··· Exercise input

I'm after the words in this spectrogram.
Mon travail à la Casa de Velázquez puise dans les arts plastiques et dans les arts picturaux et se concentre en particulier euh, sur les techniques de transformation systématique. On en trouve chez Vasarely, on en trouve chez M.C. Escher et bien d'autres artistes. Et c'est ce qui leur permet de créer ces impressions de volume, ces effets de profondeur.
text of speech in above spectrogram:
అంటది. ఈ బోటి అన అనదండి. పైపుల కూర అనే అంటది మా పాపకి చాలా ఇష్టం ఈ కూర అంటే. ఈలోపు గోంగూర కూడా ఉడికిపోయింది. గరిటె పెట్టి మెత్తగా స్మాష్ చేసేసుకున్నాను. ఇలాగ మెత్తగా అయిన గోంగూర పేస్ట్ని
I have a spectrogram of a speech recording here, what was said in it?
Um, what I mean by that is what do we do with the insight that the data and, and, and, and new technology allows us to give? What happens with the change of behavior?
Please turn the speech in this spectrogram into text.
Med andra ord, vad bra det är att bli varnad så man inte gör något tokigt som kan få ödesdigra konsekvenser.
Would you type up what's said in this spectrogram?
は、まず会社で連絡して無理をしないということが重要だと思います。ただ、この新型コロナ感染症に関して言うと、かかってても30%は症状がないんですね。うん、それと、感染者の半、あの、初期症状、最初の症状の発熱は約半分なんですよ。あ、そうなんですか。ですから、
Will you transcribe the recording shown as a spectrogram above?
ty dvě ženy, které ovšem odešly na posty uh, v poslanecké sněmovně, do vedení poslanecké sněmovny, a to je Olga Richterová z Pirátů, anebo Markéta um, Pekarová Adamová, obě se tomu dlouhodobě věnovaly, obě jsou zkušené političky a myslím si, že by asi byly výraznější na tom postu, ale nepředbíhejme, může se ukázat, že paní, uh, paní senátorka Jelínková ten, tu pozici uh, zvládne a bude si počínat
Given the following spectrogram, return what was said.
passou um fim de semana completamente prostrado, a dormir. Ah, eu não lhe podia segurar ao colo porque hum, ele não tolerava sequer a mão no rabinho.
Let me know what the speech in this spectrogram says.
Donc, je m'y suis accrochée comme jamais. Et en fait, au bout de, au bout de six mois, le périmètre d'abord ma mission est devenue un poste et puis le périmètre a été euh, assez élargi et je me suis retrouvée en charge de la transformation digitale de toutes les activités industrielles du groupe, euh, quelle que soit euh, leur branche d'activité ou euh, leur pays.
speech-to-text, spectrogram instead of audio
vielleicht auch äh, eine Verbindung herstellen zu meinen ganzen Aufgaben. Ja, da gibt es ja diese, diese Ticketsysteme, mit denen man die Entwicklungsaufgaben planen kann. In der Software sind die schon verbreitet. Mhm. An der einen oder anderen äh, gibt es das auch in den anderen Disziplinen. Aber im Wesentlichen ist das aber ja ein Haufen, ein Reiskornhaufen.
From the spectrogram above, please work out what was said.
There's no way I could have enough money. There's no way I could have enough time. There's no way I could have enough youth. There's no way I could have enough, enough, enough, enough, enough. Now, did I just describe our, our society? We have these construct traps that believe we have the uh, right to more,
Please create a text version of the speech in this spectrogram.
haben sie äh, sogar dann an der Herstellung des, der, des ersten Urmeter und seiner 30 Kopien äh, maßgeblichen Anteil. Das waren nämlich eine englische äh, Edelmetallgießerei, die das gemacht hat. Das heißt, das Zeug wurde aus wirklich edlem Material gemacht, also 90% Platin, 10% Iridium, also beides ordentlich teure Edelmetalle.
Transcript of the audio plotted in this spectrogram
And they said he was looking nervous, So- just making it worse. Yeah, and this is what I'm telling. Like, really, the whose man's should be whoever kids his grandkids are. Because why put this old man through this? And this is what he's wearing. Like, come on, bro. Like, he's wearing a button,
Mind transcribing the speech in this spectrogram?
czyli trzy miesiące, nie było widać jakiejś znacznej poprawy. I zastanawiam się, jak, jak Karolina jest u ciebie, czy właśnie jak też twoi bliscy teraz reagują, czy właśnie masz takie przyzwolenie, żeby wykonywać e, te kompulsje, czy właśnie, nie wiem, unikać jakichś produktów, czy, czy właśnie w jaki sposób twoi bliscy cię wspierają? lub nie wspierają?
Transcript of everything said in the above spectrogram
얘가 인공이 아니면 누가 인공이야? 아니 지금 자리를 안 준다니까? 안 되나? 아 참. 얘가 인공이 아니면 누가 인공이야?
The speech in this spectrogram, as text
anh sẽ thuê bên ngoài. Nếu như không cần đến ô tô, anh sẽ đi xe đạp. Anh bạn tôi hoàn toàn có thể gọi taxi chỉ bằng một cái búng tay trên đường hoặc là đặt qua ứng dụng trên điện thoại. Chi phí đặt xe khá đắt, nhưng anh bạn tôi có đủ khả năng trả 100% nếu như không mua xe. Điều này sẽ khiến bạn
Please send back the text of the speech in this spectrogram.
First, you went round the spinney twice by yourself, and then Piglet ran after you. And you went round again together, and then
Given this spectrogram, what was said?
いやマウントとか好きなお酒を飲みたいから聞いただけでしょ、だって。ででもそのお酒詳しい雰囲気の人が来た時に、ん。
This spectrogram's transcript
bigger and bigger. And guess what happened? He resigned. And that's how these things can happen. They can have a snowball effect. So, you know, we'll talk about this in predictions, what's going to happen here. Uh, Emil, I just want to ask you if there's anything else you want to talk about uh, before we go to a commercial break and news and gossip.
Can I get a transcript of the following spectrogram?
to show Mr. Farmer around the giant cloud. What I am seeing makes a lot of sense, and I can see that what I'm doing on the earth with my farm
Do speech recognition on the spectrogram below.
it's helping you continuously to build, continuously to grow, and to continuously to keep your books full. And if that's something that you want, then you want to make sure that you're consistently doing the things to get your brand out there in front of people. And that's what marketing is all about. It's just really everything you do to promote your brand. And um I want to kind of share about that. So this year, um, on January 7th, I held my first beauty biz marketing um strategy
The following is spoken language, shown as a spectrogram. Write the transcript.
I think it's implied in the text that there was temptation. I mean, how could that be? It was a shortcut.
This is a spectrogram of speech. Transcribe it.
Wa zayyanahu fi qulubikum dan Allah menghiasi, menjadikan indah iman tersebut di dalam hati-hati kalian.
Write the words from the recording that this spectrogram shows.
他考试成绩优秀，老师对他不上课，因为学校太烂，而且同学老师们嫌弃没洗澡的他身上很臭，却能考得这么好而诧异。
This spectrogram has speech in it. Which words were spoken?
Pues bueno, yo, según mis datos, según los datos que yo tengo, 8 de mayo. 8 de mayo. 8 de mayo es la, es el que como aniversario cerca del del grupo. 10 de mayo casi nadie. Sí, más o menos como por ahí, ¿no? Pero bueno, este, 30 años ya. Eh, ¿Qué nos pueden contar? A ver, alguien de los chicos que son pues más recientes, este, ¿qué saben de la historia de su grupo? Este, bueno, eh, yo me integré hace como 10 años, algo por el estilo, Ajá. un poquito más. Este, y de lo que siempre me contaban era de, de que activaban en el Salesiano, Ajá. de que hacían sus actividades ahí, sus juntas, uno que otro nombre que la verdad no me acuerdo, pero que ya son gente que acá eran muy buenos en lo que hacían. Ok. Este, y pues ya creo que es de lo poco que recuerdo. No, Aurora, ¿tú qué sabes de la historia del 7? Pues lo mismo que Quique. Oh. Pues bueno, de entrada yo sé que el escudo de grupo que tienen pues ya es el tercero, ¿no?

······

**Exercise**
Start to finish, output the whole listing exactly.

**Reply to the exercise**
I'm after the words in this spectrogram.
Mon travail à la Casa de Velázquez puise dans les arts plastiques et dans les arts picturaux et se concentre en particulier euh, sur les techniques de transformation systématique. On en trouve chez Vasarely, on en trouve chez M.C. Escher et bien d'autres artistes. Et c'est ce qui leur permet de créer ces impressions de volume, ces effets de profondeur.
text of speech in above spectrogram:
అంటది. ఈ బోటి అన అనదండి. పైపుల కూర అనే అంటది మా పాపకి చాలా ఇష్టం ఈ కూర అంటే. ఈలోపు గోంగూర కూడా ఉడికిపోయింది. గరిటె పెట్టి మెత్తగా స్మాష్ చేసేసుకున్నాను. ఇలాగ మెత్తగా అయిన గోంగూర పేస్ట్ని
I have a spectrogram of a speech recording here, what was said in it?
Um, what I mean by that is what do we do with the insight that the data and, and, and, and new technology allows us to give? What happens with the change of behavior?
Please turn the speech in this spectrogram into text.
Med andra ord, vad bra det är att bli varnad så man inte gör något tokigt som kan få ödesdigra konsekvenser.
Would you type up what's said in this spectrogram?
は、まず会社で連絡して無理をしないということが重要だと思います。ただ、この新型コロナ感染症に関して言うと、かかってても30%は症状がないんですね。うん、それと、感染者の半、あの、初期症状、最初の症状の発熱は約半分なんですよ。あ、そうなんですか。ですから、
Will you transcribe the recording shown as a spectrogram above?
ty dvě ženy, které ovšem odešly na posty uh, v poslanecké sněmovně, do vedení poslanecké sněmovny, a to je Olga Richterová z Pirátů, anebo Markéta um, Pekarová Adamová, obě se tomu dlouhodobě věnovaly, obě jsou zkušené političky a myslím si, že by asi byly výraznější na tom postu, ale nepředbíhejme, může se ukázat, že paní, uh, paní senátorka Jelínková ten, tu pozici uh, zvládne a bude si počínat
Given the following spectrogram, return what was said.
passou um fim de semana completamente prostrado, a dormir. Ah, eu não lhe podia segurar ao colo porque hum, ele não tolerava sequer a mão no rabinho.
Let me know what the speech in this spectrogram says.
Donc, je m'y suis accrochée comme jamais. Et en fait, au bout de, au bout de six mois, le périmètre d'abord ma mission est devenue un poste et puis le périmètre a été euh, assez élargi et je me suis retrouvée en charge de la transformation digitale de toutes les activités industrielles du groupe, euh, quelle que soit euh, leur branche d'activité ou euh, leur pays.
speech-to-text, spectrogram instead of audio
vielleicht auch äh, eine Verbindung herstellen zu meinen ganzen Aufgaben. Ja, da gibt es ja diese, diese Ticketsysteme, mit denen man die Entwicklungsaufgaben planen kann. In der Software sind die schon verbreitet. Mhm. An der einen oder anderen äh, gibt es das auch in den anderen Disziplinen. Aber im Wesentlichen ist das aber ja ein Haufen, ein Reiskornhaufen.
From the spectrogram above, please work out what was said.
There's no way I could have enough money. There's no way I could have enough time. There's no way I could have enough youth. There's no way I could have enough, enough, enough, enough, enough. Now, did I just describe our, our society? We have these construct traps that believe we have the uh, right to more,
Please create a text version of the speech in this spectrogram.
haben sie äh, sogar dann an der Herstellung des, der, des ersten Urmeter und seiner 30 Kopien äh, maßgeblichen Anteil. Das waren nämlich eine englische äh, Edelmetallgießerei, die das gemacht hat. Das heißt, das Zeug wurde aus wirklich edlem Material gemacht, also 90% Platin, 10% Iridium, also beides ordentlich teure Edelmetalle.
Transcript of the audio plotted in this spectrogram
And they said he was looking nervous, So- just making it worse. Yeah, and this is what I'm telling. Like, really, the whose man's should be whoever kids his grandkids are. Because why put this old man through this? And this is what he's wearing. Like, come on, bro. Like, he's wearing a button,
Mind transcribing the speech in this spectrogram?
czyli trzy miesiące, nie było widać jakiejś znacznej poprawy. I zastanawiam się, jak, jak Karolina jest u ciebie, czy właśnie jak też twoi bliscy teraz reagują, czy właśnie masz takie przyzwolenie, żeby wykonywać e, te kompulsje, czy właśnie, nie wiem, unikać jakichś produktów, czy, czy właśnie w jaki sposób twoi bliscy cię wspierają? lub nie wspierają?
Transcript of everything said in the above spectrogram
얘가 인공이 아니면 누가 인공이야? 아니 지금 자리를 안 준다니까? 안 되나? 아 참. 얘가 인공이 아니면 누가 인공이야?
The speech in this spectrogram, as text
anh sẽ thuê bên ngoài. Nếu như không cần đến ô tô, anh sẽ đi xe đạp. Anh bạn tôi hoàn toàn có thể gọi taxi chỉ bằng một cái búng tay trên đường hoặc là đặt qua ứng dụng trên điện thoại. Chi phí đặt xe khá đắt, nhưng anh bạn tôi có đủ khả năng trả 100% nếu như không mua xe. Điều này sẽ khiến bạn
Please send back the text of the speech in this spectrogram.
First, you went round the spinney twice by yourself, and then Piglet ran after you. And you went round again together, and then
Given this spectrogram, what was said?
いやマウントとか好きなお酒を飲みたいから聞いただけでしょ、だって。ででもそのお酒詳しい雰囲気の人が来た時に、ん。
This spectrogram's transcript
bigger and bigger. And guess what happened? He resigned. And that's how these things can happen. They can have a snowball effect. So, you know, we'll talk about this in predictions, what's going to happen here. Uh, Emil, I just want to ask you if there's anything else you want to talk about uh, before we go to a commercial break and news and gossip.
Can I get a transcript of the following spectrogram?
to show Mr. Farmer around the giant cloud. What I am seeing makes a lot of sense, and I can see that what I'm doing on the earth with my farm
Do speech recognition on the spectrogram below.
it's helping you continuously to build, continuously to grow, and to continuously to keep your books full. And if that's something that you want, then you want to make sure that you're consistently doing the things to get your brand out there in front of people. And that's what marketing is all about. It's just really everything you do to promote your brand. And um I want to kind of share about that. So this year, um, on January 7th, I held my first beauty biz marketing um strategy
The following is spoken language, shown as a spectrogram. Write the transcript.
I think it's implied in the text that there was temptation. I mean, how could that be? It was a shortcut.
This is a spectrogram of speech. Transcribe it.
Wa zayyanahu fi qulubikum dan Allah menghiasi, menjadikan indah iman tersebut di dalam hati-hati kalian.
Write the words from the recording that this spectrogram shows.
他考试成绩优秀，老师对他不上课，因为学校太烂，而且同学老师们嫌弃没洗澡的他身上很臭，却能考得这么好而诧异。
This spectrogram has speech in it. Which words were spoken?
Pues bueno, yo, según mis datos, según los datos que yo tengo, 8 de mayo. 8 de mayo. 8 de mayo es la, es el que como aniversario cerca del del grupo. 10 de mayo casi nadie. Sí, más o menos como por ahí, ¿no? Pero bueno, este, 30 años ya. Eh, ¿Qué nos pueden contar? A ver, alguien de los chicos que son pues más recientes, este, ¿qué saben de la historia de su grupo? Este, bueno, eh, yo me integré hace como 10 años, algo por el estilo, Ajá. un poquito más. Este, y de lo que siempre me contaban era de, de que activaban en el Salesiano, Ajá. de que hacían sus actividades ahí, sus juntas, uno que otro nombre que la verdad no me acuerdo, pero que ya son gente que acá eran muy buenos en lo que hacían. Ok. Este, y pues ya creo que es de lo poco que recuerdo. No, Aurora, ¿tú qué sabes de la historia del 7? Pues lo mismo que Quique. Oh. Pues bueno, de entrada yo sé que el escudo de grupo que tienen pues ya es el tercero, ¿no?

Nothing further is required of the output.